19. Upper crust

This term is used to describe the wealthiest and most privileged members of society, often referring to the upper class or elite.

  • For instance, “The upper crust attend exclusive parties and live in luxurious estates.”
  • In a conversation about social hierarchy, one might say, “Only the upper crust have access to certain private clubs and prestigious schools.”
  • A person might comment, “Her family comes from the upper crust, with generations of wealth and power.”

20. Minted

This term is used to describe someone who is financially well-off or has a significant amount of money.

  • For example, “He’s minted, driving around in his sports car and wearing designer clothes.”
  • In a discussion about inheritance, one might say, “She was born into a minted family and never had to worry about money.”
  • A person might comment, “If I win the lottery, I’ll be minted and travel the world.”

21. Silk stocking

This term is used to describe a person who is extremely wealthy or comes from a wealthy background. It refers to someone who can afford to wear expensive silk stockings.

  • For example, “She’s a real silk stocking, always shopping at high-end boutiques.”
  • In a conversation about social classes, someone might say, “The silk stockings of society have no idea what it’s like to struggle.”
  • A person might use this term sarcastically, saying, “Oh, look at Mr. Silk Stocking over there, flaunting his wealth.”

22. Magnate

A magnate is a person who has achieved great wealth and power in a particular industry or business. They are often seen as influential figures and leaders in their field.

  • For instance, “He’s a real estate magnate, owning multiple properties across the country.”
  • In a discussion about successful entrepreneurs, someone might say, “Elon Musk is a tech magnate, revolutionizing the automotive and space industries.”
  • A person might use this term to describe someone with significant influence, saying, “She’s a media magnate, controlling multiple news outlets.”

23. Oligarch

An oligarch is a member of a small, privileged group of individuals who hold significant wealth and power. They often have control over important aspects of society, such as politics or the economy.

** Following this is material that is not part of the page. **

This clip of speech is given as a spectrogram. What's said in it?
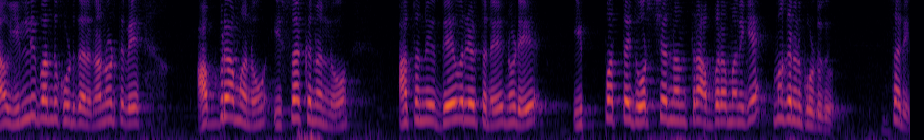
ನಾವು ಇಲ್ಲಿ ಬಂದು ಕೊಡ್ತಾರೆ ನಾವು ನೋಡ್ತೇವೆ ಅಬ್ರಾಮನು ಇಸಕನನ್ನು ಆತನು ದೇವರು ಹೇಳ್ತಾನೆ ನೋಡಿ ಇಪ್ಪತ್ತೈದು ವರ್ಷ ನಂತರ ಅಬ್ರಹ್ಮನಿಗೆ ಮಗನನ್ನು ಕೊಡುದು ಸರಿ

  • For example, “The country is ruled by a group of oligarchs who control everything.”
  • In a conversation about income inequality, someone might say, “The oligarchs continue to amass wealth while the majority of the population struggles.”
  • A person might use this term to criticize the concentration of power and wealth, saying, “The oligarchs have no regard for the common people.”

24. Money magnet

A money magnet is a person who seems to effortlessly attract wealth and financial success. They have a natural ability to make money and are often seen as lucky or fortunate.

  • For instance, “He’s a real money magnet, always stumbling upon lucrative opportunities.”
  • In a discussion about financial strategies, someone might say, “To become a money magnet, you need to adopt a positive mindset and attract abundance.”
  • A person might use this term to describe someone who is always successful in their financial endeavors, saying, “She’s a money magnet, everything she touches turns to gold.”

25. Well-fixed

Well-fixed is a term used to describe someone who is financially secure or well-off. It implies that the person has enough money to live comfortably and does not have to worry about financial difficulties.

  • For example, “He comes from a well-fixed family, never having to worry about money.”
  • In a conversation about personal finance, someone might say, “It’s important to save and invest wisely to become well-fixed.”
  • A person might use this term to describe their own financial situation, saying, “I’m well-fixed, I don’t have to stress about bills or expenses.”

26. Rolling in dough

This phrase is used to describe someone who has a lot of money or is financially well-off. It implies that the person is so wealthy that they are figuratively swimming in dough, or money.

  • For example, “After winning the lottery, John is now rolling in dough.”
  • A person might say, “I wish I could be rolling in dough like those celebrities.”
  • Another might comment, “She inherited a fortune from her parents, so she’s been rolling in dough ever since.”
See also  Top 35 Slang For More Ghetto – Meaning & Usage